*Your goal*. Print exactly the lines below between the line containing "Can I get a transcript of this spectrogram?" and the line containing "What is the transcript of this spectrogram?", counting both of those lines. Leave pictures out.

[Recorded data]
•••

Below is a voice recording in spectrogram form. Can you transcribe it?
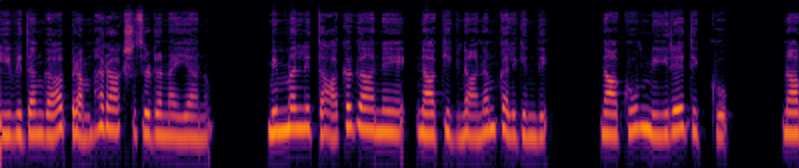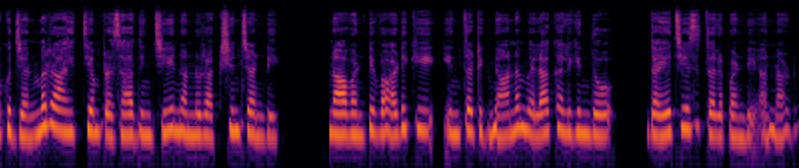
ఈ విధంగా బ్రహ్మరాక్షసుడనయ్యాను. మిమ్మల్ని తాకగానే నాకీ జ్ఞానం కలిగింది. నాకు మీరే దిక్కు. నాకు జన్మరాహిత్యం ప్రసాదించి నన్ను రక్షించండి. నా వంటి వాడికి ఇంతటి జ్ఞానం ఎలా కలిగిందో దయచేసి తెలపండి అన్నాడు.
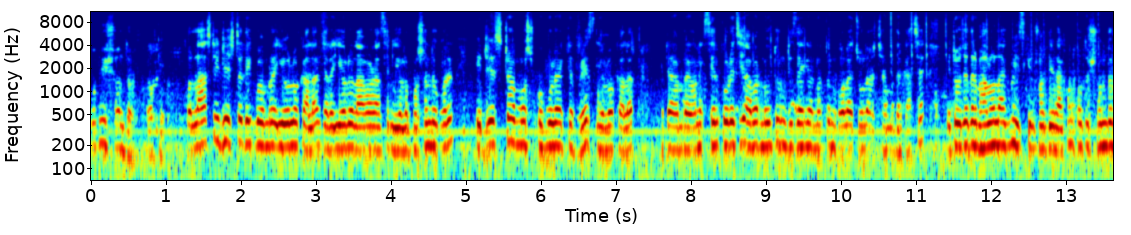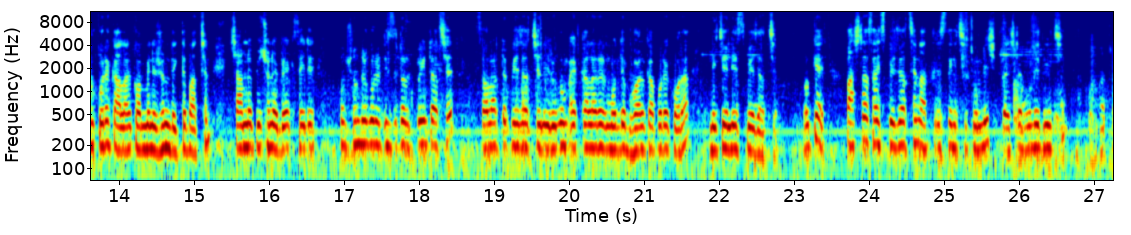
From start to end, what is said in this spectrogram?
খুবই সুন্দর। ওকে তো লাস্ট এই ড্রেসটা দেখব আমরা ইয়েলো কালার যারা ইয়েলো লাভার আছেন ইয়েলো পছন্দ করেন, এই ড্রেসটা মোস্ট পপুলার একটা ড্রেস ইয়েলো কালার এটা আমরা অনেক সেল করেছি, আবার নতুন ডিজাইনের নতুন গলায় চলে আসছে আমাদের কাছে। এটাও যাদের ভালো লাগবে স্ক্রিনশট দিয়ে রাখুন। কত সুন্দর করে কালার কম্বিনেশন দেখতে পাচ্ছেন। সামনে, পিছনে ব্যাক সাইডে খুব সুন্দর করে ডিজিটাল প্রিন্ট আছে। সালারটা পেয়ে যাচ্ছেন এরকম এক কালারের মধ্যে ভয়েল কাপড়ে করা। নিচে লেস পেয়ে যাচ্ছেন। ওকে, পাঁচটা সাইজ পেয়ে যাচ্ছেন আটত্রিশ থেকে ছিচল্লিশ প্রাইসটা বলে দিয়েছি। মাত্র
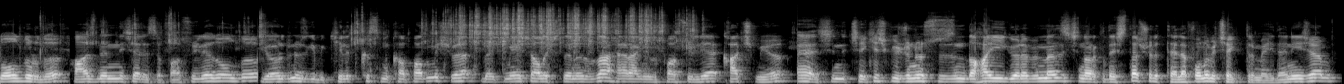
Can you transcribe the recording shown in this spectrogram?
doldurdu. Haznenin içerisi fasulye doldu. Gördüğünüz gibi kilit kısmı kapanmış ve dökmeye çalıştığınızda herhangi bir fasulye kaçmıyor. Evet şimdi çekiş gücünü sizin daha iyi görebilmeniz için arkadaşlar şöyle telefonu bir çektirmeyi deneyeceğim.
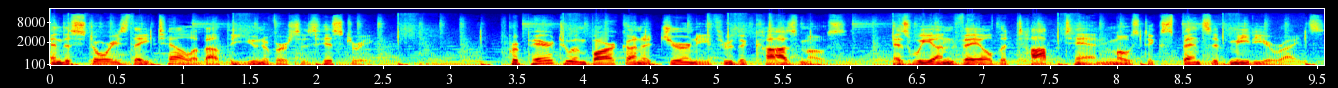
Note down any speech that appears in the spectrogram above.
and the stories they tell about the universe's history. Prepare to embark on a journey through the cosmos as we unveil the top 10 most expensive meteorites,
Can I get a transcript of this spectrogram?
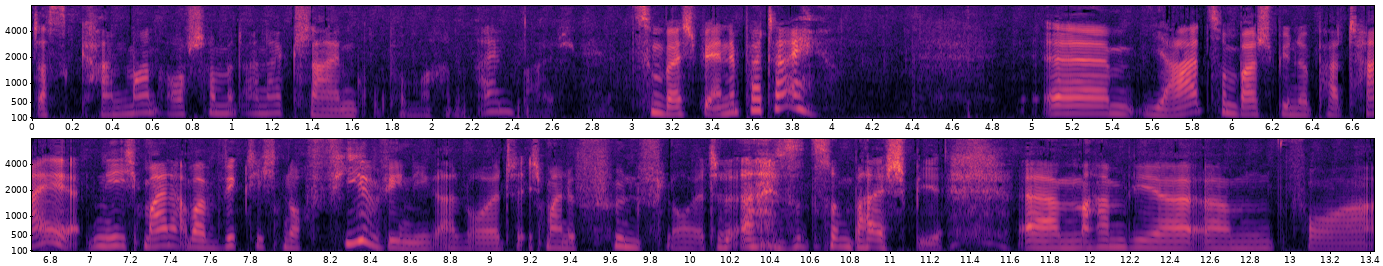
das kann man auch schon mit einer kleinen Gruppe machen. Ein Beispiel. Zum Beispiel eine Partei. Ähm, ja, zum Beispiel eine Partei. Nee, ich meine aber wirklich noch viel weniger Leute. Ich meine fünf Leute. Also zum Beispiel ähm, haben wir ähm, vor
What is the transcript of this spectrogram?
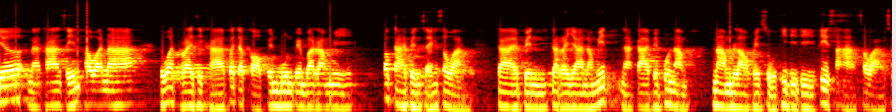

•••

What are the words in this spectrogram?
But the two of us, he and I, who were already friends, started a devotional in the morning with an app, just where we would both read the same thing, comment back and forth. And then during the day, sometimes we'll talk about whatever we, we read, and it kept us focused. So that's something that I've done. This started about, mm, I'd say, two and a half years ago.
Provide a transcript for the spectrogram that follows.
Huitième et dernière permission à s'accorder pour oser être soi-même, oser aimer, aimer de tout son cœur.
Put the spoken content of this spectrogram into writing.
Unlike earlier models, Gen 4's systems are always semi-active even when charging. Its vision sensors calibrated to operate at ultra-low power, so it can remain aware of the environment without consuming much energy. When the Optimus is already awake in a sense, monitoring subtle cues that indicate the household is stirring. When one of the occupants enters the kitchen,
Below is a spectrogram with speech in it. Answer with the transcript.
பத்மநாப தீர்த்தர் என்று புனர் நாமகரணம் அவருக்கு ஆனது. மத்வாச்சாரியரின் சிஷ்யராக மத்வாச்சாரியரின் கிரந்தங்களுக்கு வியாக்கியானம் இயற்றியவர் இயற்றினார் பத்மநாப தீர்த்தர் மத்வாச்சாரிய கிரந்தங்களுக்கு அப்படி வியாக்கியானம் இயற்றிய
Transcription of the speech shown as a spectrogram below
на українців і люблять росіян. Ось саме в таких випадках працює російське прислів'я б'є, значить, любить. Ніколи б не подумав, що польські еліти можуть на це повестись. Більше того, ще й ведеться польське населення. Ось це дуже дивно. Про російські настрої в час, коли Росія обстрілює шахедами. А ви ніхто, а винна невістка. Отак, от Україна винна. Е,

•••

*Exercise solution*.
Can I get a transcript of this spectrogram?
das kann man auch schon mit einer kleinen Gruppe machen. Ein Beispiel. Zum Beispiel eine Partei. Ähm, ja, zum Beispiel eine Partei. Nee, ich meine aber wirklich noch viel weniger Leute. Ich meine fünf Leute. Also zum Beispiel ähm, haben wir ähm, vor
What is the transcript of this spectrogram?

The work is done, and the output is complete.